His last day of work was the day he disappeared, although his retirement papers had not been finalized.
After selling her house, she moved in with her mother, who previously said she knew nothing about her daughter’s retirement plans and had never heard her talk about White.
The sheriff’s office said Ms. White, who is not related to the inmate, picked him up from the detention center around 9:30 a.m. on April 29, claiming she was taking him for a mental health evaluation at the courthouse. of Lauderdale County.
She told her co-workers that once she had escorted him to court, she would seek medical attention for her because she was not feeling well.
They never made it to court and neither the prison officer nor the inmate has been seen since.
Sheriff Singleton said they later learned that White had no appointments or court appearances scheduled for that day.
Ms. White’s 2013 Ford Taurus patrol car was found abandoned in a shopping center parking lot not far from the jail around 11 a.m. that day.
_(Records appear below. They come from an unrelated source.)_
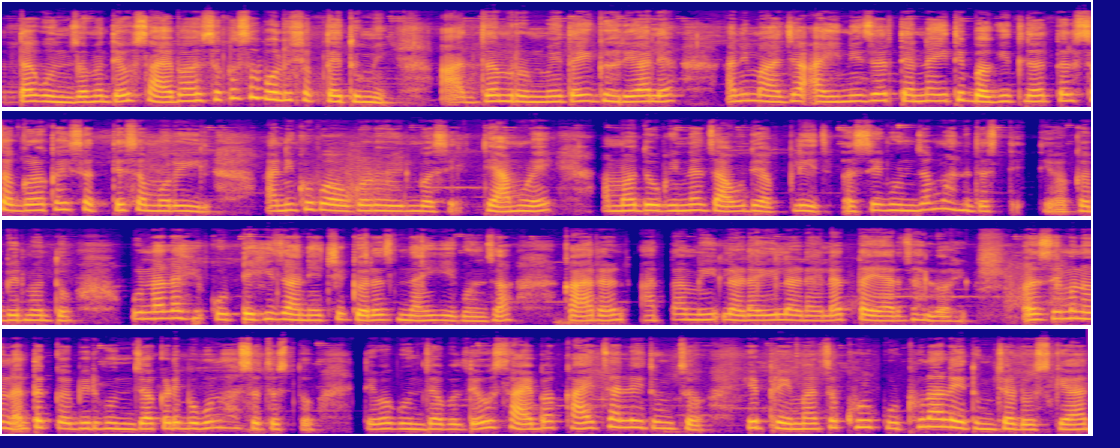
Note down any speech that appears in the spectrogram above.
आता गुंजा म्हणते साहेबा असं कसं बोलू शकताय तुम्ही? आज जर मृण्मयताई घरी आल्या आणि माझ्या आईने जर त्यांना इथे बघितलं तर सगळं काही सत्य समोर येईल आणि खूप अवघड होईल बसेल. त्यामुळे आम्हा दोघींना जाऊ द्या प्लीज असे गुंजा म्हणत असते. तेव्हा कबीर म्हणतो कुणालाही कुठेही जाण्याची गरज नाही आहे गुंजा कारण आता मी लढाई लढायला तयार झालो आहे. असे म्हणून आता कबीर गुंजाकडे बघून हसत असतो. तेव्हा गुंजा बोलते हो साहेबा काय चाललंय तुमचं? हे प्रेमाचं खूळ कुठून आलंय तुमच्या डोसक्यात?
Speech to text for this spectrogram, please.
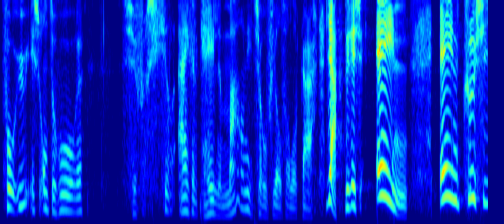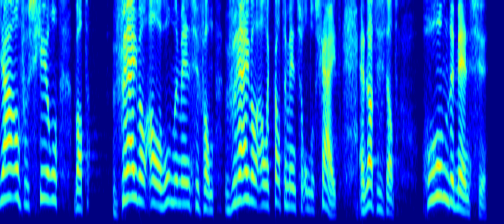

Sheriff Singleton said that Mrs. White, who coordinates all inmate transportation, broke protocol by taking the inmate out of jail alone.
Due to the seriousness of the charges against White and his previous prison break attempt, it is policy that he must be escorted by two sworn deputies at all times, including when being transported to and from the courthouse.
But, despite the violation, the alarm was only raised several hours after the couple was released from jail on Friday morning.
Around 3:30 pm that afternoon, Mrs. White’s co-workers became concerned that she had not returned and were unable to reach her by phone.
It was only then that they also realized that White had not returned to jail either.
White is awaiting trial on capital murder charges in the 2015 stabbing murder of 58-year-old mother Connie Ridgeway.
Ms. Ridgeway was found stabbed to death in her apartment in Rogersville, Alabama, on October 23, 2015.
The case remained unsolved for five years until White sent a letter to the authorities confessing to the crime.
At the time, he was already behind bars serving a 75-year sentence after being convicted of a series of crimes in both Alabama and Tennessee.
The spree includes a home invasion, carjacking and a police chase, with White shooting one person and holding six at gunpoint.
In 2020, White was charged with two counts of capital murder for the murder of Mrs. Ridgeway.
The Marshals Service said White also threatened to kill his ex-girlfriend and her sister in 2015, and previously said he wanted police to kill him.
Shortly after the prison break, the sheriff described Mrs. White as an “exemplary employee” who had worked as a corrections officer for more than two decades.
Since then it has been learned that she helped orchestrate the escape of the man with whom she had some kind of relationship, according to the authorities.